Material provided —

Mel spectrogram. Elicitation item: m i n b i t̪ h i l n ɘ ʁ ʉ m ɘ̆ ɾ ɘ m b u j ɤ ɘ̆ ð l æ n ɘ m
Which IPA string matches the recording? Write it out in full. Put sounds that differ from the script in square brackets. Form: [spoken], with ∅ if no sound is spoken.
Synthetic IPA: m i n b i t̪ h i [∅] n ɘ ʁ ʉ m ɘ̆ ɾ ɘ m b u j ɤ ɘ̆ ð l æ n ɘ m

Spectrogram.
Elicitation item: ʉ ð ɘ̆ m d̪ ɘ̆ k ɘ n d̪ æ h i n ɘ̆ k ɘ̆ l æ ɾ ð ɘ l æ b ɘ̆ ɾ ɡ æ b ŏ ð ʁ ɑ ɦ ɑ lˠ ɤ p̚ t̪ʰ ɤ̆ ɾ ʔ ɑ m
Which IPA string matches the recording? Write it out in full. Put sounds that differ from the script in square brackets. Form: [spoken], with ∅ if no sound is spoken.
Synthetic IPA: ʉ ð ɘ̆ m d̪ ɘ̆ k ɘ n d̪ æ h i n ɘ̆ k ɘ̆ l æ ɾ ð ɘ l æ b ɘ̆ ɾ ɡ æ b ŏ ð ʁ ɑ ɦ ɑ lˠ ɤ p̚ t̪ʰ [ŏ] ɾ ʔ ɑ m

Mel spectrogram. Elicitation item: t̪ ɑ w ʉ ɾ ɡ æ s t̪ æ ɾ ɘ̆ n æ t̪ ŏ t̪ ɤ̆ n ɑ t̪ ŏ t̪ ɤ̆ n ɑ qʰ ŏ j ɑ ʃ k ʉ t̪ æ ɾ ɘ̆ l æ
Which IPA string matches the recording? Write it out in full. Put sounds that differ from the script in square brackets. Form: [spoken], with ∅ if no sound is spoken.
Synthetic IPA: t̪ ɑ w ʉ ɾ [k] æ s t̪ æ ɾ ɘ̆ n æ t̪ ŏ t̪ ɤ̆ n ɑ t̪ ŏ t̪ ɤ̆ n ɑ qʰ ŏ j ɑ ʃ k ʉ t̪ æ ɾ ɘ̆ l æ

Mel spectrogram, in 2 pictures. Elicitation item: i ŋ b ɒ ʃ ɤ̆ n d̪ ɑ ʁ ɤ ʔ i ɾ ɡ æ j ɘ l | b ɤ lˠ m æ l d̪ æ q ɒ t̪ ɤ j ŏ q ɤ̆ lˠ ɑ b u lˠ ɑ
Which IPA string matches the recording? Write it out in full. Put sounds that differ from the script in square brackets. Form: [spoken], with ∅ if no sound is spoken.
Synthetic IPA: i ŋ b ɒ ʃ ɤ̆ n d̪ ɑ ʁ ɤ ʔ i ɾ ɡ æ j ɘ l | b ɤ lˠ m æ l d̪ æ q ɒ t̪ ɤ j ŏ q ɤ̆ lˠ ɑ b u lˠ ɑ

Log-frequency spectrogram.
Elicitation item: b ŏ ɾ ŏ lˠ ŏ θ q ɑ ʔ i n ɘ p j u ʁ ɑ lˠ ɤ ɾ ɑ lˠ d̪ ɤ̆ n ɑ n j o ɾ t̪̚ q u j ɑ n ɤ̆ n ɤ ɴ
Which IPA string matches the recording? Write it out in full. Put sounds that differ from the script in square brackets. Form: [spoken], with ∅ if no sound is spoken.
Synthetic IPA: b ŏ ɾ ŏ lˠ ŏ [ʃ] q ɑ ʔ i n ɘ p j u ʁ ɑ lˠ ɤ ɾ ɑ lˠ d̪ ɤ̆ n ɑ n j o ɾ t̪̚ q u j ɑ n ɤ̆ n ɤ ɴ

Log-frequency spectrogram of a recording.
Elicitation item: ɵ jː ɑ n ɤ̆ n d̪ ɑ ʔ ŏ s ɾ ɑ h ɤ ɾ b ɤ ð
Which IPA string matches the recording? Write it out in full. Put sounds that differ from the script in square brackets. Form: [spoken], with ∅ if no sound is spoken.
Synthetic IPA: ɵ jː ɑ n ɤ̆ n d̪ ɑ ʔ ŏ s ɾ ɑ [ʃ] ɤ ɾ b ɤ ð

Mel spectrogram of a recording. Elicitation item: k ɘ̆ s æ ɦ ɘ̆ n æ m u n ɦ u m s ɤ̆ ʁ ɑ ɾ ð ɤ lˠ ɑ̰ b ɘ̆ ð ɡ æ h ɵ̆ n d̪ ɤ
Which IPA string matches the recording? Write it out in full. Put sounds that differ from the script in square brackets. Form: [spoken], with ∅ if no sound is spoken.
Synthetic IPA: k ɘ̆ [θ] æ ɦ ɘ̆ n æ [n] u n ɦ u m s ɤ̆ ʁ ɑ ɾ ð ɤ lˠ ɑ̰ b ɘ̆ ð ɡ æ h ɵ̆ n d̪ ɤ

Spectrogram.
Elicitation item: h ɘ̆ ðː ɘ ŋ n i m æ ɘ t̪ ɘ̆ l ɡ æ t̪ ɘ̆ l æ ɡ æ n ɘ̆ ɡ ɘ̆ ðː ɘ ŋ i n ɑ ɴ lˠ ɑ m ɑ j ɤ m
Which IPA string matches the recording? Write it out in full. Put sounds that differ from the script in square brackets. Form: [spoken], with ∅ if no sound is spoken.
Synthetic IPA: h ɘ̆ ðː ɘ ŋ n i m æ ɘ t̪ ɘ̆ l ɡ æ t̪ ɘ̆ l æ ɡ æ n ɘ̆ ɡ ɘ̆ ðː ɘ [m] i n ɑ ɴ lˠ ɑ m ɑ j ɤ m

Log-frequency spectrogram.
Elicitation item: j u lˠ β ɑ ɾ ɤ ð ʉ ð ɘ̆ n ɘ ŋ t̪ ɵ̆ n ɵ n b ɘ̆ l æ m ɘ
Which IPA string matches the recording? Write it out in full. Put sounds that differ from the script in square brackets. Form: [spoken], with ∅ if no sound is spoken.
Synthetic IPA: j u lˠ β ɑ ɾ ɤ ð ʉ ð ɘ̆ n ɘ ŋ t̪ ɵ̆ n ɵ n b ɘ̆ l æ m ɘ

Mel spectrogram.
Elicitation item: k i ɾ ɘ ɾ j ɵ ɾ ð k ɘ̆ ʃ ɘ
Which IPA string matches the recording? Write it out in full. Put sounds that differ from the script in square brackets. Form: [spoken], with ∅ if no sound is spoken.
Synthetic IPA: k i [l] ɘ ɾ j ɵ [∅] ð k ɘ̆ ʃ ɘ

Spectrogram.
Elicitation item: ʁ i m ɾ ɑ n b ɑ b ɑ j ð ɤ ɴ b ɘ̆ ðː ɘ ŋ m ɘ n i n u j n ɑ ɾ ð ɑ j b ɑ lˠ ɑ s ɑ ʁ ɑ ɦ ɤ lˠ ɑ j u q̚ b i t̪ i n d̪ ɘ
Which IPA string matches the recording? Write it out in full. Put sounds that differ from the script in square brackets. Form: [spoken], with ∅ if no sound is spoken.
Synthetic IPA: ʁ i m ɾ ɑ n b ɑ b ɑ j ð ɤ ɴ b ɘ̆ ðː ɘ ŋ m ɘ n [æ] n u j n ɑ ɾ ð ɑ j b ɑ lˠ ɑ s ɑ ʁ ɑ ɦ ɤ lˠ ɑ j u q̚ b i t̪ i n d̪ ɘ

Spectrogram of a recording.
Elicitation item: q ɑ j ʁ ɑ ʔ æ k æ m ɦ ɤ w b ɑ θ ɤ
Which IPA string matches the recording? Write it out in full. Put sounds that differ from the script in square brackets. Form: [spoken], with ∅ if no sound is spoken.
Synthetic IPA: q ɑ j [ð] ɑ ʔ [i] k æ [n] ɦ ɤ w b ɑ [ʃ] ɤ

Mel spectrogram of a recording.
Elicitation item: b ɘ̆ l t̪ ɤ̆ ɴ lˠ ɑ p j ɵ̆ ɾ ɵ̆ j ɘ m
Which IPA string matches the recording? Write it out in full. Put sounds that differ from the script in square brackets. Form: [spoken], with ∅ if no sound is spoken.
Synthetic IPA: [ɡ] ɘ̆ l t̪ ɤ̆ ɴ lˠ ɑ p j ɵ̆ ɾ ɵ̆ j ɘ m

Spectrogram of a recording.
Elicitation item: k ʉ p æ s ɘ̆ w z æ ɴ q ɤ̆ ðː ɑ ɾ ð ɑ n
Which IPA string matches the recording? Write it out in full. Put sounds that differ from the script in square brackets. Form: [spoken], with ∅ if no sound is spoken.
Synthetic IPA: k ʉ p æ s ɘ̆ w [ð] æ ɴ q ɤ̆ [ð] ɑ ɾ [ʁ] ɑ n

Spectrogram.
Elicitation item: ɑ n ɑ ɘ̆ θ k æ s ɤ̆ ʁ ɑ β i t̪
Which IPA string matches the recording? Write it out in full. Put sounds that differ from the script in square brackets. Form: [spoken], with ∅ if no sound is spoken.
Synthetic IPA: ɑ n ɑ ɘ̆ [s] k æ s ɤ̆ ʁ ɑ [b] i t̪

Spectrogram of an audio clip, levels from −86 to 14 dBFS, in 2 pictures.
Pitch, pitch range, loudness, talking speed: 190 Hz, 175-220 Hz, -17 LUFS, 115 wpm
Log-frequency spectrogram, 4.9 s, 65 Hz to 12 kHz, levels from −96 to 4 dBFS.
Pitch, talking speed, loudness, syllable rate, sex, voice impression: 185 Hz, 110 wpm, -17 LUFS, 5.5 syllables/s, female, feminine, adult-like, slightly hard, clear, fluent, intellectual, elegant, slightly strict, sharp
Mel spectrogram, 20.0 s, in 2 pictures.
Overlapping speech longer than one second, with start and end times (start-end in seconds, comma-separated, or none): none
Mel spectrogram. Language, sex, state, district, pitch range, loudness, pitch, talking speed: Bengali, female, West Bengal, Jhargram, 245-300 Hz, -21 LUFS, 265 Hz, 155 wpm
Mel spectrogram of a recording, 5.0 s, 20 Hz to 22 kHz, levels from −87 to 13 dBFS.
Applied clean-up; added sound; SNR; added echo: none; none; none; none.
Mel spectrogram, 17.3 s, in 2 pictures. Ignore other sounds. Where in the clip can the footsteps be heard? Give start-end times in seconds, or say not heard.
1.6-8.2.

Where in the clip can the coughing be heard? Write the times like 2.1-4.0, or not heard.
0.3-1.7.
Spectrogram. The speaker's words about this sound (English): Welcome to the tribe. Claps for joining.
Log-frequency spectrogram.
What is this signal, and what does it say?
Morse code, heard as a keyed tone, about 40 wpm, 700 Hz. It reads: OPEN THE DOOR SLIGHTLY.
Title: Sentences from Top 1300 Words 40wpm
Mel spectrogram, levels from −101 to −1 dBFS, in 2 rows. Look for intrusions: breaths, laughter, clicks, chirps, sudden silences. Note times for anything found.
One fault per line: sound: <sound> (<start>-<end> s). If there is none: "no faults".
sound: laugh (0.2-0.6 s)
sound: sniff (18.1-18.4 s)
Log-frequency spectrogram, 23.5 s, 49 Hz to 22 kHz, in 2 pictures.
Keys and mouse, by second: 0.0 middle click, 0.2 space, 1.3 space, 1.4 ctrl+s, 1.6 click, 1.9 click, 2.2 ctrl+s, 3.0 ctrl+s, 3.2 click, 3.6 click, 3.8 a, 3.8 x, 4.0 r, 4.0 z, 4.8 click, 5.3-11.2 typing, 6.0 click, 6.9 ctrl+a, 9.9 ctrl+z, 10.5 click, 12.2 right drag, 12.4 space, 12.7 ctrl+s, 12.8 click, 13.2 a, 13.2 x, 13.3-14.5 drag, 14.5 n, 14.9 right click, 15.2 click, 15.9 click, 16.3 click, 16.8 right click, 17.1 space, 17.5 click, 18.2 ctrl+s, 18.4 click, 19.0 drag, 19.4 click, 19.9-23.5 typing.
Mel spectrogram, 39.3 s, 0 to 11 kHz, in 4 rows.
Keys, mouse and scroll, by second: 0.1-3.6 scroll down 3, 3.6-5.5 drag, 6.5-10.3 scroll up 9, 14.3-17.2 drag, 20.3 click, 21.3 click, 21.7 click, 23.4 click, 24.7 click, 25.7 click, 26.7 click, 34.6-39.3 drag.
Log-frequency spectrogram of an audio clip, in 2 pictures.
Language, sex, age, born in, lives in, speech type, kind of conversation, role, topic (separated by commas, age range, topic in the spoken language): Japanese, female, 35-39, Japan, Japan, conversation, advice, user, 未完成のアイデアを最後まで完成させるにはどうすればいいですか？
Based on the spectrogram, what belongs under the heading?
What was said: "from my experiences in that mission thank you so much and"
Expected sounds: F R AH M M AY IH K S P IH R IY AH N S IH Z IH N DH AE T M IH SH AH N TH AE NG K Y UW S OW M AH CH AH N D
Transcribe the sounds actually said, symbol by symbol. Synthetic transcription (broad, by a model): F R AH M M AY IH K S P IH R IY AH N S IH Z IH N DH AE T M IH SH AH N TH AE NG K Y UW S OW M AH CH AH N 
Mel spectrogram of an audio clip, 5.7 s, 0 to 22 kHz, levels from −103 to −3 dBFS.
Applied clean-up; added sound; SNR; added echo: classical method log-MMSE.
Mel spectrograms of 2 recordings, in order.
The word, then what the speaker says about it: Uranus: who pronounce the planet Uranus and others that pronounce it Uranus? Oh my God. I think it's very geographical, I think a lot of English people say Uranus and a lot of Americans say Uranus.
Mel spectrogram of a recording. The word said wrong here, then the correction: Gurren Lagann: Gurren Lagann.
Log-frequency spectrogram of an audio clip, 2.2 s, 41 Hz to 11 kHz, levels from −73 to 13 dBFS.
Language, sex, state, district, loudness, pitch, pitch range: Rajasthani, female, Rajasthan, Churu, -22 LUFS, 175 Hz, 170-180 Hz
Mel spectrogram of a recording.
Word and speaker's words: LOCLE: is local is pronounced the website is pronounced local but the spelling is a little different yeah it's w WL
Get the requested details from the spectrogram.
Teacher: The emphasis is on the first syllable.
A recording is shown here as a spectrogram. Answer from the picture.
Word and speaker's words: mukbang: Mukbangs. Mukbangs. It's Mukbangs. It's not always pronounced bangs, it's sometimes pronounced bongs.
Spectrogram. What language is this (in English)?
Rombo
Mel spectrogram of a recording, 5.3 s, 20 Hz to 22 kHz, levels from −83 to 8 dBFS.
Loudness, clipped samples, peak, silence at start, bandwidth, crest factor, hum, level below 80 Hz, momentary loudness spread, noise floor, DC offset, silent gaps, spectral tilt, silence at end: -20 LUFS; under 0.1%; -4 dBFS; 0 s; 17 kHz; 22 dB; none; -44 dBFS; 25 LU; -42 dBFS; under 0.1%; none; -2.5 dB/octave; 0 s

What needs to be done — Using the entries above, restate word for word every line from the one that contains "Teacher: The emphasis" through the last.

Response to the task —
Teacher: The emphasis is on the first syllable.
A recording is shown here as a spectrogram. Answer from the picture.
Word and speaker's words: mukbang: Mukbangs. Mukbangs. It's Mukbangs. It's not always pronounced bangs, it's sometimes pronounced bongs.
Spectrogram. What language is this (in English)?
Rombo
Mel spectrogram of a recording, 5.3 s, 20 Hz to 22 kHz, levels from −83 to 8 dBFS.
Loudness, clipped samples, peak, silence at start, bandwidth, crest factor, hum, level below 80 Hz, momentary loudness spread, noise floor, DC offset, silent gaps, spectral tilt, silence at end: -20 LUFS; under 0.1%; -4 dBFS; 0 s; 17 kHz; 22 dB; none; -44 dBFS; 25 LU; -42 dBFS; under 0.1%; none; -2.5 dB/octave; 0 s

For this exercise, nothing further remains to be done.